The majority of fishing was done with bait. Pilchards, squid and flesh bait were used. We used a double gang of Mustad size 6/0 hooks on 40lb SureCatch Mono, with a 50lb or 80lb leader (the 50lb was much easier to tie) when fishing the reef areas and 50lb SureCatch braid when fishing the deeper water. Both rigs had the size 3, 70lb Crane Coastlock swivels. At the end of the day, I actually preferred using the braid over the mono, even though I got busted off on the coral a couple of times. I found I had a much better feel for the fish and I resorted to virtually no drag. It was a matter of keeping the fish away from the rough coral edges. The key element to the bait fishing was to fish as light as possible and use only enough lead to get to the bottom. This meant that mainly a three-ball to six-ball was being used. One advantage of fishing light was big fish would take the bait on the slow descend and there seemed to be less snags whilst drifting.

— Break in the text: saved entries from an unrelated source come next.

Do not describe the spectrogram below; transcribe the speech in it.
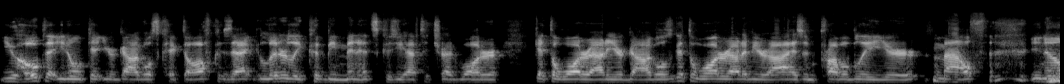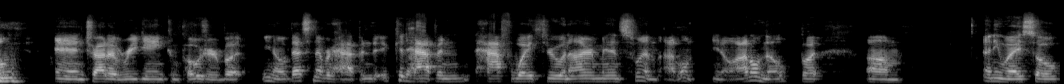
you hope that you don't get your goggles kicked off because that literally could be minutes because you have to tread water, get the water out of your goggles, get the water out of your eyes and probably your mouth, you know. Mm-hmm and try to regain composure. But you know, that's never happened. It could happen halfway through an Ironman swim. I don't, you know, I don't know. But um, anyway, so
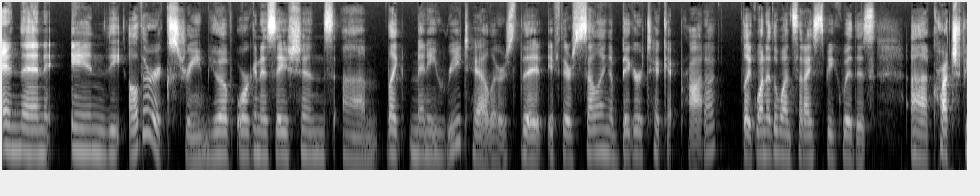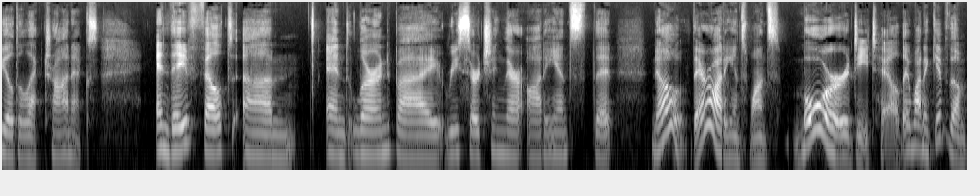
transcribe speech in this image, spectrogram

One morning I woke up early and cast a pilly at the back of the boat and picked up a good sized Spanish mackerel. I also caught red emperor, giant trevally, parrot fish, sweet lip and a couple of big Chinamen, which fought incredibly hard from deep water to the surface. As much as I enjoyed catching a variety of species, coral trout was the main target species for the group, and we caught them in deep water, around 25 -30m, and we caught them in a metre of water, as we coaxed them out from the bombies. A bombie is basically a patch of reef. Casting an unweighted pilchard close to the bombie saw coral trout come out from the reef protection to feed. It was a matter of having no drag and getting them away from the coral as quickly as possible. In the clear, crystal blue water, you could see your unweighted bait slow drifting down and then the fish would come out and hit it hard. It was great fun pulling in fish employing this technique. The different colour patterns of the trout were amazing. The ones pulled from the deep were a deep orange, but the ones pulled from the shallows were the light shade of blue/grey, which resembled the water colour. The largest coral trout of the trip was actually taken by a shark on the way up. Damo was the unlucky angler and at the start of the fight, his drag was a bit loose and the fish had plenty of run. In the end, Damo only pulled up the head, but the size of it indicated that it would have been a good 5kg trout. But the ones that get away are the ones that get you back!
Everyone on the trip was great company and there was plenty of fun had. There was also plenty of planning involved in this trip. A special mention must be made of David Cotelli from CJ’s Pasta in Fortitude Valley for coordinating the trip. He did an amazing job and everyone greatly appreciated his efforts. We also had a few sponsors on board too. A huge thank you to Liquor Legends, Corona, Pure Blonde, XXXX Gold, Bundaberg Rum and Coca-Cola. Also special thanks to L. Wilson & Co. and Shimano for the quality gear which was used on the trip.